“Actually, I Can” Book Review
Morgan Panzirer is an impressive young woman.
Not just because she managed to write an engaging and enlightened book about what it is like to live with type 1 diabetes—but because she managed to win me over with the title alone.
“Actually, I Can.: Growing Up with Type 1 Diabetes, A Story of Unexpected Empowerment” is the name of Morgan’s new autobiography, which immediately places us, the readers, firmly on her side. Especially if, like me, you also live with type 1 diabetes (T1D) and know just how many times we utter that exact phrase in a week. “Actually, I can!” Whether it be convincing others of the fact that we can eat carbs if we take the appropriate amount of insulin, that we can be active and play sports as long as we manage our blood sugars or that we can go after each and every one of our goals—Morgan hits the nail on the head, and successfully debunks many common misconceptions about T1D.
It is quite the accomplishment to be able to reach both people who have type 1 diabetes, and those who simply want to be more educated about T1D.
On the one hand, as a person living with T1D, Morgan made me feel as if I was hanging out and chatting with one of my “diabesties.” She touches on experiences, wins, frustrations and pet peeves that someone with T1D can easily relate to.
On the other hand, Morgan is full of simple, easy-to-grasp information for folks that might just be learning about type 1 diabetes or for the newly diagnosed. She even throws in some clever (and witty) tips for non-T1Ds, such as: “If you see people walking around on the street with what looks like spy gear attached to them, please don’t stare.”

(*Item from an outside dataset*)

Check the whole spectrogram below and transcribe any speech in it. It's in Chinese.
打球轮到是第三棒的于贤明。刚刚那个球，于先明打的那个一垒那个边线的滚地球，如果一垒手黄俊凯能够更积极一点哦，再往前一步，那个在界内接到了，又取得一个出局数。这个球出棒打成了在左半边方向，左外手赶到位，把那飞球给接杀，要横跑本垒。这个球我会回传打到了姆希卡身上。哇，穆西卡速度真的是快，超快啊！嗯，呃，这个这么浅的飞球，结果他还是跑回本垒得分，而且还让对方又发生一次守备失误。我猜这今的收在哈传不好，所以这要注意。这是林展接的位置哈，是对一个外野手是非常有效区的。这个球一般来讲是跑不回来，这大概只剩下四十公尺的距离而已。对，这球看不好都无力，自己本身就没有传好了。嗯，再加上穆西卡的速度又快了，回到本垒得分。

Morgan very bravely dives deep into the intricacies of her daily T1D management without hesitation. She certainly does not sugarcoat what it’s like to have type 1 diabetes—but somehow manages to maintain a sunny and uplifting tone. She outlines some important landmark experiences that many young people diagnosed with T1D may one day experience as well, such as participating in charity walks, heading off to camp and participating in JDRF’s Children’s Congress.
While the book does primarily focus on Morgan’s life, she also takes care to acknowledge the experiences and hardships of others throughout her diagnosis and beyond—such as her supportive family, including her sister Caroline, who was also diagnosed with T1D.

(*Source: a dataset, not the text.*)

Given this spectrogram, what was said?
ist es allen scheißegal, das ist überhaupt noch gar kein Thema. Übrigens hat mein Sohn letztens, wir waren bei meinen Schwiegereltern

Although Morgan’s story is highly relatable, she also includes some outrageously cool, unique opportunities throughout her life with T1D, such as meeting the likes of Joe Biden, Katie Couric, Martha Stewart and Pope Francis!
Along with being a member of the Villanova University Equestrian Team, Morgan’s inspiring resume includes being a current biology major who plans to attend medical school for pediatric endocrinology.
“Actually, I Can” was a delight to read, and the book has a universal appeal in the world of type 1 diabetes. We can all find a little bit of ourselves through Morgan’s words.
Through this author’s voice—we can feel heard.
This content was created in partnership with JDRF through the JDRF – Beyond Type 1 Alliance